The exercise asks you to copy every line below in which "male" appears.
── PROVIDED DATA ──
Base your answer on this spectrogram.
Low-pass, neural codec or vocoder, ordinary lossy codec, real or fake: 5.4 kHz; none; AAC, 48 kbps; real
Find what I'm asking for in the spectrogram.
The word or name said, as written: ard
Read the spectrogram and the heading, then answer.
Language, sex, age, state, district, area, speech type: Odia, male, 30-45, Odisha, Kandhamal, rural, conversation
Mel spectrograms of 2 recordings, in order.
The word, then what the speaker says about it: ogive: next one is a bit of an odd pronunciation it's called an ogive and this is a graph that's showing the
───
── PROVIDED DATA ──
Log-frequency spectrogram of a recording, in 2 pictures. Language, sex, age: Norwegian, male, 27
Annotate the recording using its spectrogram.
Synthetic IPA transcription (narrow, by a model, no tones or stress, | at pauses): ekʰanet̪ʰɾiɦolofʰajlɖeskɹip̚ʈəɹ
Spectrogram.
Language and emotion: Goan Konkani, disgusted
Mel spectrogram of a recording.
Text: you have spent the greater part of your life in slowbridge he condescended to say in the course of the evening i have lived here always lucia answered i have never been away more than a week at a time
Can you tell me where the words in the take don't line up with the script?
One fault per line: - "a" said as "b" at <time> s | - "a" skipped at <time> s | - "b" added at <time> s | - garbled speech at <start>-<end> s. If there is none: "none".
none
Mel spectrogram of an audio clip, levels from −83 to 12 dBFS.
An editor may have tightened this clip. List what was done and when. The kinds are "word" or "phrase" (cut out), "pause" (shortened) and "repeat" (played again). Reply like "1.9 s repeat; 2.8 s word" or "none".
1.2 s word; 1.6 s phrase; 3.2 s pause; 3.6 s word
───
→ EXERCISE RESULT:
Language, sex, age, state, district, area, speech type: Odia, male, 30-45, Odisha, Kandhamal, rural, conversation
Log-frequency spectrogram of a recording, in 2 pictures. Language, sex, age: Norwegian, male, 27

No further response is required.